Council 'too busy' to cash €1m in cheques
Meath County Council admits 'internal controls' failed after withering report on the handling of planning contributions
Internal controls and processes failed at Meath County Council, its top official has admitted, after builders' cheques totalling more than €1m lodged to cover planning fees and contributions were left uncashed.
Some of the cheques went uncashed for so long that they went out of date, prompting the local authority to appoint consultants Mazars to carry out an investigation to find out what went wrong.
Almost all the money has since been recovered, except for just over €44,000 in the form of bounced cheques which is still being actively pursued. Last week, Meath County Manager Tom Dowling gave his response to the Mazars probe at a meeting of the county council.
He admitted there were shortcomings but stressed that the investigation had found no evidence of wrongdoing in the council's planning department.
Two weeks ago the Sunday Independent published details of the Mazars report findings. The report described a regime of inadequate documentation, "lax" collection systems and deficiencies in internal controls and processes.
The report also criticised the system where individual staff members were able to agree changes to existing payment schedules with developers without any other member of staff being involved, or "signing off" on these revised arrangements.
More than €50,000 worth of cheques were found lying in a drawer by a staff member in the council offices -- a month after the issue had been raised publicly.
In his review of the report, the county manager said Mazars had concluded that there were eight developments where cheques remained on hand totalling €1,040,301.
"In relation to seven developments totalling €1,037,029, the report concurs with the Planning Department's formal response and that there were adequate explanations for the cheques on file.
"In relation to the remaining development with cheques totalling €3,272, the formal response inadvertently described the cheques as post- dated," he said.
"This was clarified publicly the following day. The report says it is not practicable to determine if any party other than the developer benefited from the above," Mr Dowling said. He added: "The report says there is no evidence that cheques have systematically remained uncashed for a considerable period of time."

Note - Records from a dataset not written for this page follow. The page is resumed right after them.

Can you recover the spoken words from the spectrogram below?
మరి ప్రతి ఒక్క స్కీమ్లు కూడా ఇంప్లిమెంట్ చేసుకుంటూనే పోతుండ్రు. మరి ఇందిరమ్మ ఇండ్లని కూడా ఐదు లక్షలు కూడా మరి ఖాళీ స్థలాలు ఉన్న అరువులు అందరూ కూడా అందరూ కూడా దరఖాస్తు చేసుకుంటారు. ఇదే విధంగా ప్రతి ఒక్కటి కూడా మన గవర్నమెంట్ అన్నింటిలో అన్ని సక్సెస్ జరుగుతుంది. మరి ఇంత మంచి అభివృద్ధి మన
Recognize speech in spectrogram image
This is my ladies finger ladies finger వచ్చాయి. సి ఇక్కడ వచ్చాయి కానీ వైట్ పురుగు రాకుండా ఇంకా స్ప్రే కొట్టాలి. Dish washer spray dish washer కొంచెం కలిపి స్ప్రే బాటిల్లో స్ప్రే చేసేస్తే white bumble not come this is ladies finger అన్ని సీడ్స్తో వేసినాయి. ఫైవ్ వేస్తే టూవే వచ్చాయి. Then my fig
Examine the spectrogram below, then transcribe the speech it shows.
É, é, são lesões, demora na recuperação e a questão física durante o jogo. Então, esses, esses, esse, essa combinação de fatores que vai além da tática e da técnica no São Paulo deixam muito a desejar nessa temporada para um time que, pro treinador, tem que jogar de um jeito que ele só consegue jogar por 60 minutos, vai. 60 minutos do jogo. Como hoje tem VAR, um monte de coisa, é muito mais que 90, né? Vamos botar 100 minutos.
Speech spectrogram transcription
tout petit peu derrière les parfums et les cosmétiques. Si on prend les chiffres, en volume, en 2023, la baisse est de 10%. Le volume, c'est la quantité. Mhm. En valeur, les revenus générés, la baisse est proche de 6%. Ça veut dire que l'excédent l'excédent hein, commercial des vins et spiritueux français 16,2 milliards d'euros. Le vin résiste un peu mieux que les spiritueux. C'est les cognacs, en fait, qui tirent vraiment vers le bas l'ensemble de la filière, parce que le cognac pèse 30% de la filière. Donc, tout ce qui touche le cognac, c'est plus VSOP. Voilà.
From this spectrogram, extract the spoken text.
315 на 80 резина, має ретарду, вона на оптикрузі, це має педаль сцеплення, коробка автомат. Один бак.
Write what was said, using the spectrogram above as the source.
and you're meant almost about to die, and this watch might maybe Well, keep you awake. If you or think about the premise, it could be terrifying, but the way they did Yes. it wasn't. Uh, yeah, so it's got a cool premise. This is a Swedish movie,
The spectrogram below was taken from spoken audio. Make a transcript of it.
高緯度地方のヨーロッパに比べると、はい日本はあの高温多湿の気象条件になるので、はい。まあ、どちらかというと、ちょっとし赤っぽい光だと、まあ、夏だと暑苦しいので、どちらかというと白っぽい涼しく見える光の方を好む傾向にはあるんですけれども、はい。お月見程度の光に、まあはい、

Mr Dowling told councillors that the report had concluded that there is a need to improve the internal controls surrounding the receipting and collection of planning contributions. This is to ensure the accurate quantification and pursuit of outstanding balances.
He said that, as a result of the report, strict controls have been implemented reconciling all payments received on a daily basis.
"Staff compliments have been strengthened to ensure structured division of responsibilities and controls, and staff have been appraised of the absolute requirement for best practice in documenting financial transactions so as to provide a clear and transparent audit trail," he said.
In a strong defence of the council's planning department, Mr Dowling added: "It is clear to me, in summary, therefore that no evidence of wrongdoing took place in the Planning Department of Meath County Council in relation to planning contributions and fees. I'm not surprised at that. Improvements in internal controls were identified and have been implemented."
He added that the shortcomings, in relation to the cheques, had to be taken in the context of the massive workload which the planning department had undertaken in the last few years, including the assessment of over 12,500 planning applications (with a total fee income of over €10m) plus appeals, additional information and enforcement.
He added the local authority had processed in excess of €120m in development levies in the last five years.
Following the county manager's report, Cllr Sirena Campbell, who first raised the issue late last year, said she welcomed the report.
She commended the manager for taking the initiative in following through on her questions about the matter in detail.
While she did have concerns, a lot of these had been addressed, she said.
Cllr Campbell said that it was wrong to state that she had ever impugned the reputation of any council staff member.
She said she had simply asked a question, adding that the report had clearly stated that there was a need for improvement.
Having cheques on file without being cashed had disturbed her, she said.
"I do think that it is a terrible indictment of what happened, but I welcome the report and welcome the fact that the manager said he will continue to review the situation. It should never have happened in the first place," Cllr Campbell said.